I am not against EMRs (electronic medical records). The key is that it has to work for me and not the other way around. To be fair to these EMR companies, that will never work if all the doctor is trying to do is massage the note so they optimize his payment. In other words, as long as the doctor is working for the government or insurance company, a perfect EMR will not exist.
What if the doctor didn’t work for the gov’t or insurance companies? What if the physician put up his/her own shingle and charged patients a reasonable monthly fee to see them? What would he/she use? Personally, I considered going back to paper charts. There are a few problems, however. One is office space. The second is the on-call issue. Being able to access charts 24/7 is a nice value to patients when they need a prescription, etc and it is nighttime or you are out of town.

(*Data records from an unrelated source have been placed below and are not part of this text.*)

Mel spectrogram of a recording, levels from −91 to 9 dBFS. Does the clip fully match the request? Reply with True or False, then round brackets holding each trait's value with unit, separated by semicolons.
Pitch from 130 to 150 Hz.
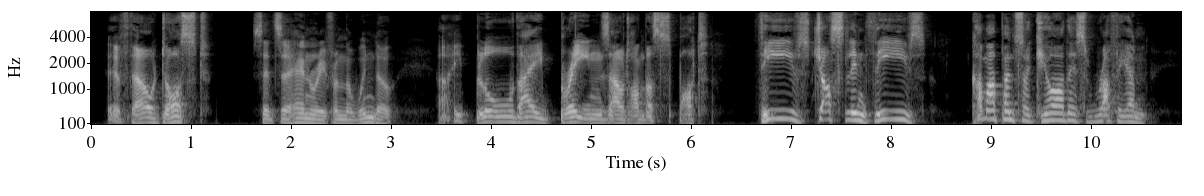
True (140 Hz)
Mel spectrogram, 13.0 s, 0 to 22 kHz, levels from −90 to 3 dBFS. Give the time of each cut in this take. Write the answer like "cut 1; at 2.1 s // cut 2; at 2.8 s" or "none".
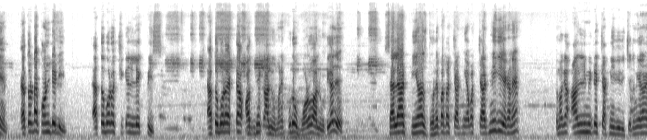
none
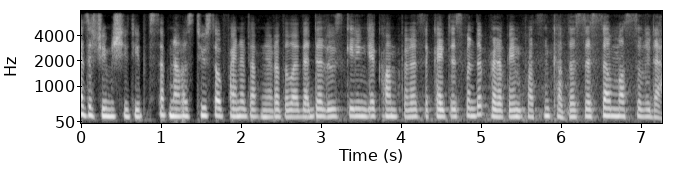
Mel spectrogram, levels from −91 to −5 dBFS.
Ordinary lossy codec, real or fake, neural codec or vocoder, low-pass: none; fake; codec, 16 kHz in and 24 kHz out, 0.4 kbps, LongCat-Audio-Codec, two codebook decoder; 7.2 kHz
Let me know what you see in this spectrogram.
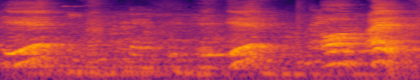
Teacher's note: ए और ऐ ये कंठ ताल से उच्चारित होते हैं। ए धन ऐ या ए और ऐ ये कंठ और ताल से, कंठ और ताल से।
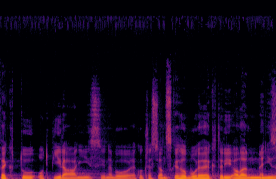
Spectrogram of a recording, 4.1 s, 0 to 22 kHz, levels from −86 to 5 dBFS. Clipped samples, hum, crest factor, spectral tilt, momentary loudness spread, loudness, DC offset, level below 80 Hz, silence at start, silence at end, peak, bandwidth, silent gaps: under 0.1%; none; 16 dB; -7.5 dB/octave; 9 LU; -25 LUFS; under 0.1%; -70 dBFS; 0 s; 0 s; -8 dBFS; 12 kHz; none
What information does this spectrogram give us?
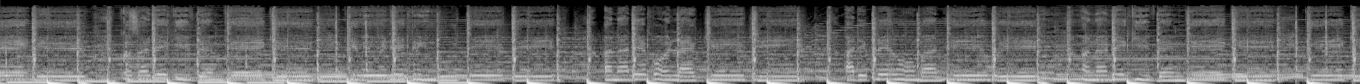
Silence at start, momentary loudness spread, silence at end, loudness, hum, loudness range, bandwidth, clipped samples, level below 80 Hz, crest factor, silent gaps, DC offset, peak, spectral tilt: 0 s; 3 LU; 0 s; -13 LUFS; none; 2 LU; 17 kHz; under 0.1%; -12 dBFS; 10 dB; none; under 0.1%; 0 dBFS; -5 dB/octave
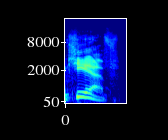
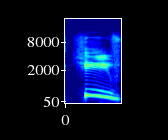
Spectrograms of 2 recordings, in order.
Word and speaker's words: Kyiv: So it's still chicken Kiev, but it's Kyiv because that's how the Ukrainians pronounce the name of their city.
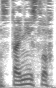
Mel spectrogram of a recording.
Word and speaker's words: Станислав: Вообще-то он не совсем Стасик, он Станислав Ковальский с ударением в имени на «и».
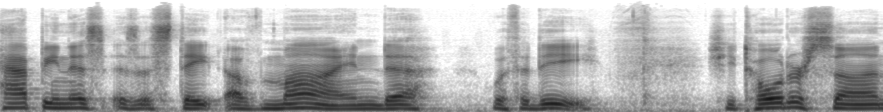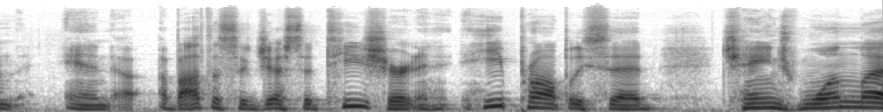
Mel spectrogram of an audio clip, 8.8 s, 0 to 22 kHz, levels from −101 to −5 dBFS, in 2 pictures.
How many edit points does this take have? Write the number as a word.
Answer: zero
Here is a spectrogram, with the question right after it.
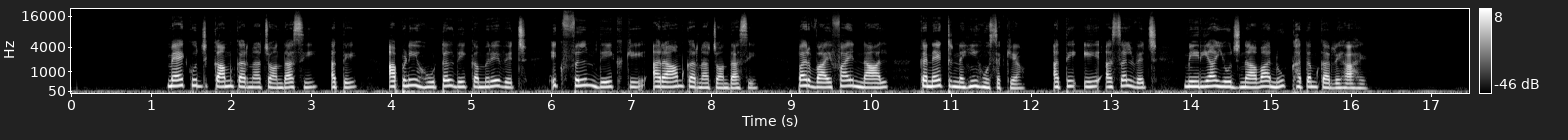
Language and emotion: Punjabi, sad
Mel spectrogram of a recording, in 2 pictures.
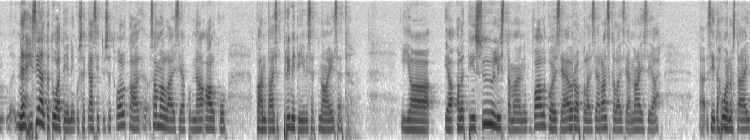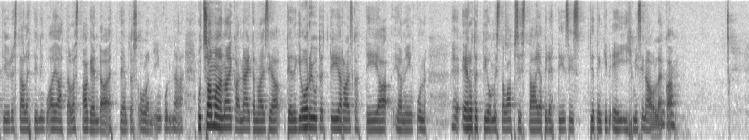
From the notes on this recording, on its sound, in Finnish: Tämä jakso on äänitetty livenä F/Symposium -tapahtumassa.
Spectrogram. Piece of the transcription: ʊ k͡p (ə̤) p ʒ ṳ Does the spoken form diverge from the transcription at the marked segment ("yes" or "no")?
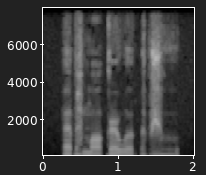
no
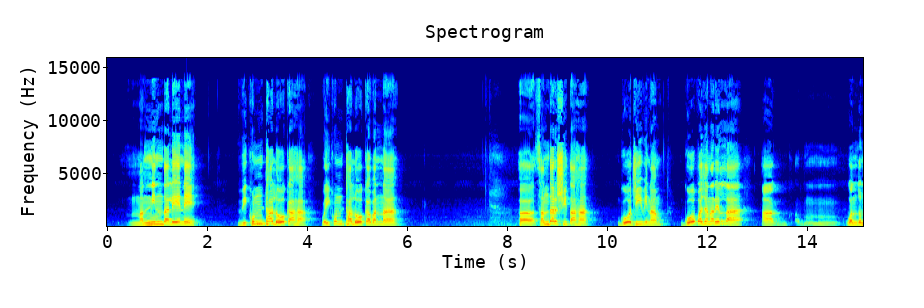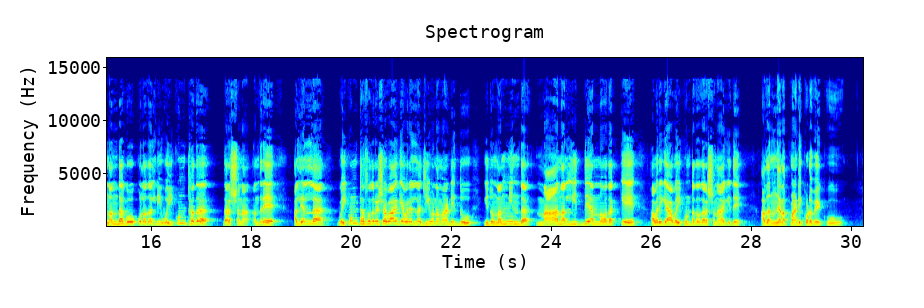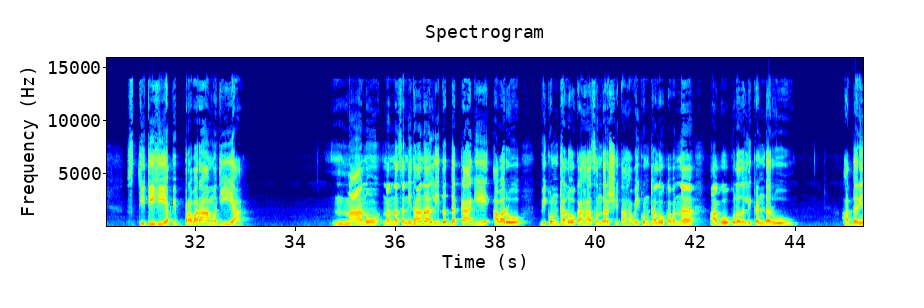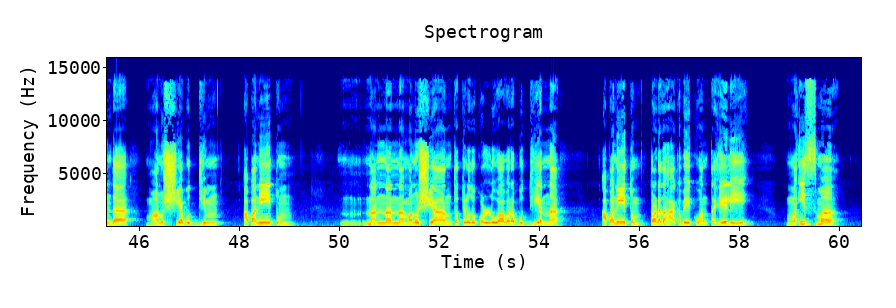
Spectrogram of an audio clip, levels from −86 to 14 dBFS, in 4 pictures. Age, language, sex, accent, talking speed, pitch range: 30-49, Kannada, male, native, 65 wpm, 180-225 Hz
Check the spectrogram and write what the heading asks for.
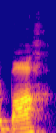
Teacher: the Achlaut, which is like in the back of the throat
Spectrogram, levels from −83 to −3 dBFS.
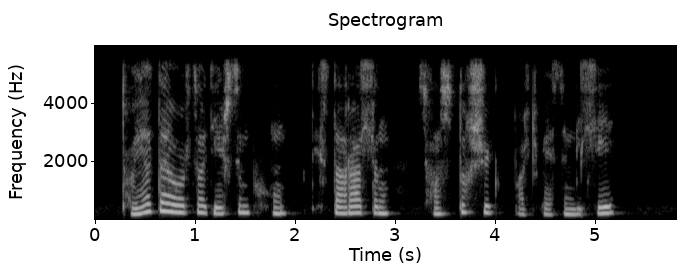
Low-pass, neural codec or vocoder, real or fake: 5.4 kHz; codec, 16 kHz, 16 kbps, FunCodec, trained on Chinese and English, 50 frames a second; fake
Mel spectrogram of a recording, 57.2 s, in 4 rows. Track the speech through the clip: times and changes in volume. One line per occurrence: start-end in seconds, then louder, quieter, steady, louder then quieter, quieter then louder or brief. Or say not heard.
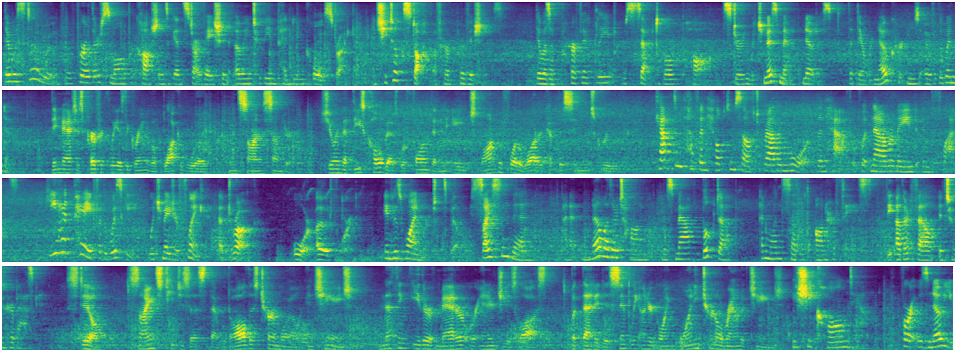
0.0-57.1 steady.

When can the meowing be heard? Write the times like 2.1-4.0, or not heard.
not heard.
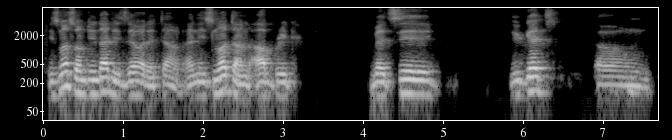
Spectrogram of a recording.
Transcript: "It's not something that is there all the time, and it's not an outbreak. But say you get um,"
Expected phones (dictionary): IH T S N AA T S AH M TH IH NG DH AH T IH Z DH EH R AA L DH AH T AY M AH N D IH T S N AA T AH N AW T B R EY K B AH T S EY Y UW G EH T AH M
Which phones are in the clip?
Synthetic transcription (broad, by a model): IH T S N AA T S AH M T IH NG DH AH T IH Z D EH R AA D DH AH T AY M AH N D IH T S N AA T AH N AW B R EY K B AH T S EY Y UW G EH T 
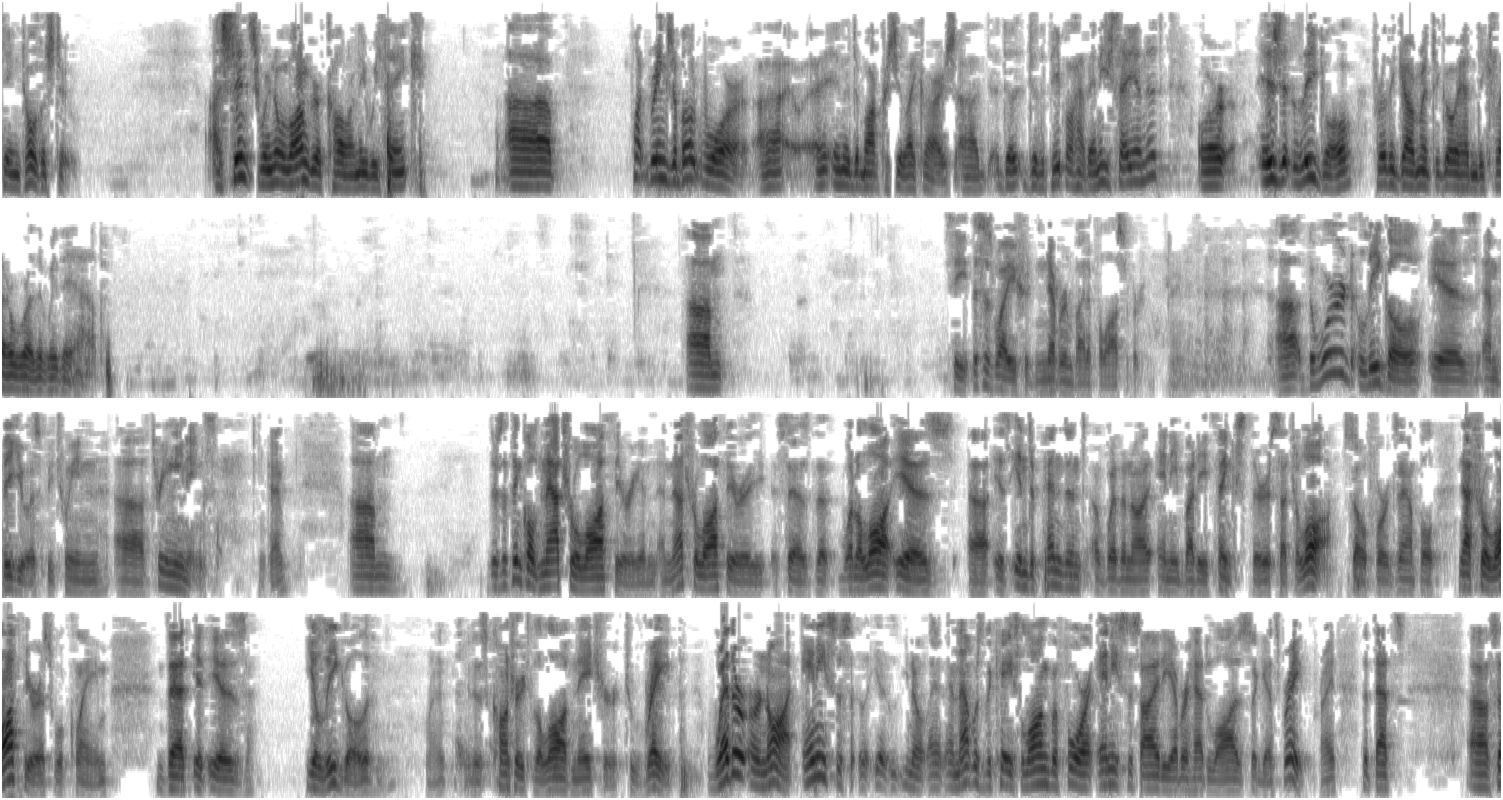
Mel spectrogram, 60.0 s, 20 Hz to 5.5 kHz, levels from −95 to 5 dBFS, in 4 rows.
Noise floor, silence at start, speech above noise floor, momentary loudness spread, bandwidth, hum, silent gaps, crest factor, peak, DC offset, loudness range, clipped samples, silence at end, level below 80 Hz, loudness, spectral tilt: -66 dBFS; 0 s; 48 dB; 17 LU; 5.4 kHz; none; none; 18 dB; 0 dBFS; under 0.1%; 10 LU; under 0.1%; 0 s; -64 dBFS; -18 LUFS; -7.5 dB/octave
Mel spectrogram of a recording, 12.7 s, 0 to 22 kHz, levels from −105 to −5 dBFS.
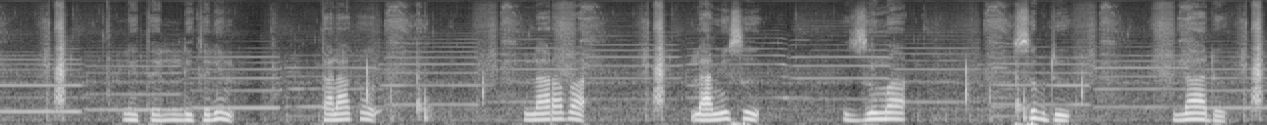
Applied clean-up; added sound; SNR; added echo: none; Bowed string instrument + Sink (filling or washing); 9 dB; none.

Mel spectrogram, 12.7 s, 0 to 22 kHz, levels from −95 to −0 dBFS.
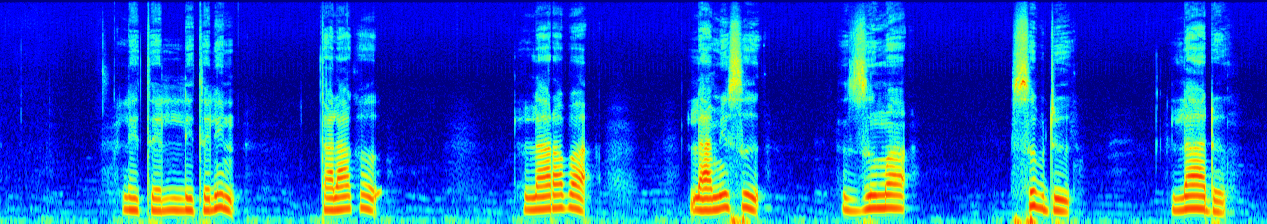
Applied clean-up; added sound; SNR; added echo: none; none; none; none.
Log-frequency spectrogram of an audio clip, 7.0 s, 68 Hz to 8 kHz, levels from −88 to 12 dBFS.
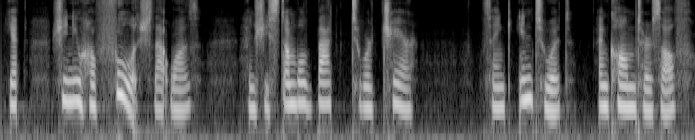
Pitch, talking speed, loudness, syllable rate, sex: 220 Hz, 175 wpm, -17 LUFS, 4.7 syllables/s, female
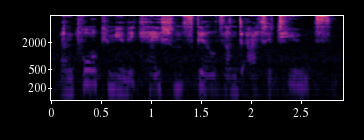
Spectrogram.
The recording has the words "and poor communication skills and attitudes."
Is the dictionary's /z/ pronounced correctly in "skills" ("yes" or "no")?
yes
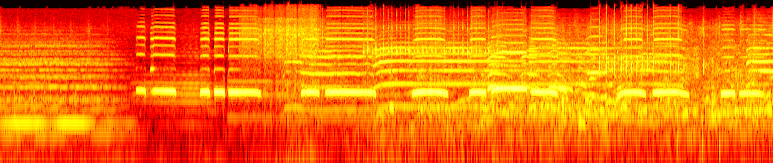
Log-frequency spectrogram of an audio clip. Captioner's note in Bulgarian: аплодисменти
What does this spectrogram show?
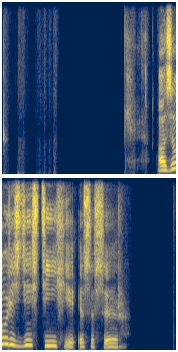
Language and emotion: Russian, sad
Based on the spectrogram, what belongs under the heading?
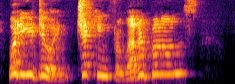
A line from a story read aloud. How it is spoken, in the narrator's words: He chuckled at his own joke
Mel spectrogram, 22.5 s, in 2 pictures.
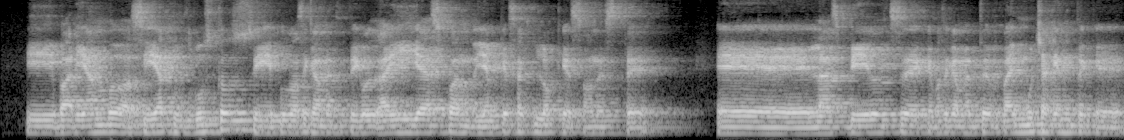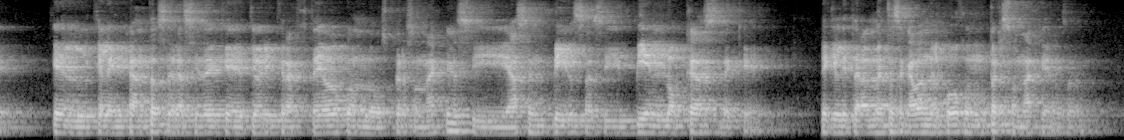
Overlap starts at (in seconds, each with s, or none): none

I have been doing direct primary care for about 6 months now. I am about half way filled and I started my practice from scratch. In other words, I did not have a full panel to pull from when I made the decision that I was all in for DPC. That put me at a financial disadvantage but it also meant I was not locked into any computer system. I had seen some options for EMRs for DPC at conferences but the guy that really convinced me that this type of practice was for me was also the guy who has his own system. Josh Umbehr at Atlas.MD is one of the pioneers in direct primary care. Not only has he figured how to make his practice successful but he has also developed a reasonable costing cloud EMR for others to rent. (Full disclosure: Josh has his ad on this site and I use EMR his product in exchange for that space).
So do I like the Atlas.MD product? Absolutely. Now there was some things to get used to, however. I had used Allscripts, Centricity, and others so I was proficient in EMR use. The problem is that what I really was used to was writing a note so it codes correctly. Trying to forget all that was tough. I had to relearn how to make a chart that was about narrative and care. I needed to make my notes work for me to protect me in case of a lawsuit but more importantly, tell a story so that I can continue with good care the next time the patient came. The Atlas.MD product allows me to do that. That isn’t its strongest advantage, though. The Atlas.MD let’s me bill the patient monthly without having to think about it. When patients join, they have to build their chart on my website (so I don’t have to) and then enter their credit card. Each month, their fee is pulled and I get paid. No fuss, no muss. The Atlas.MD also allows me to use my smartphone for everything. I can access charts, fax prescriptions, send text message, send emails, and so much more. This EMR lets me do almost everything I used to do on the other products but in a much simpler way. Oh, and each communication via email or text is automatically routed through the EMR and saved in the patient’s chart. In other words, I don’t have to type it in later.
I wanted to do this review for a while now. If anyone is interested in more information, just email me or go to the Atlas.MD website. I do not get a commission or referral fee. Could this product be better? Sure. Everything could be better and I think they really do a good job taking feedback to update their system. There is a happy medium between wanting perfection in an EMR versus realizing you don’t need all those bells and whistles any more because you are not shackled to the gov’t or insurance system. When you get to that point, like I finally did, you realize that this product may be the best medical record system for your direct primary care practice.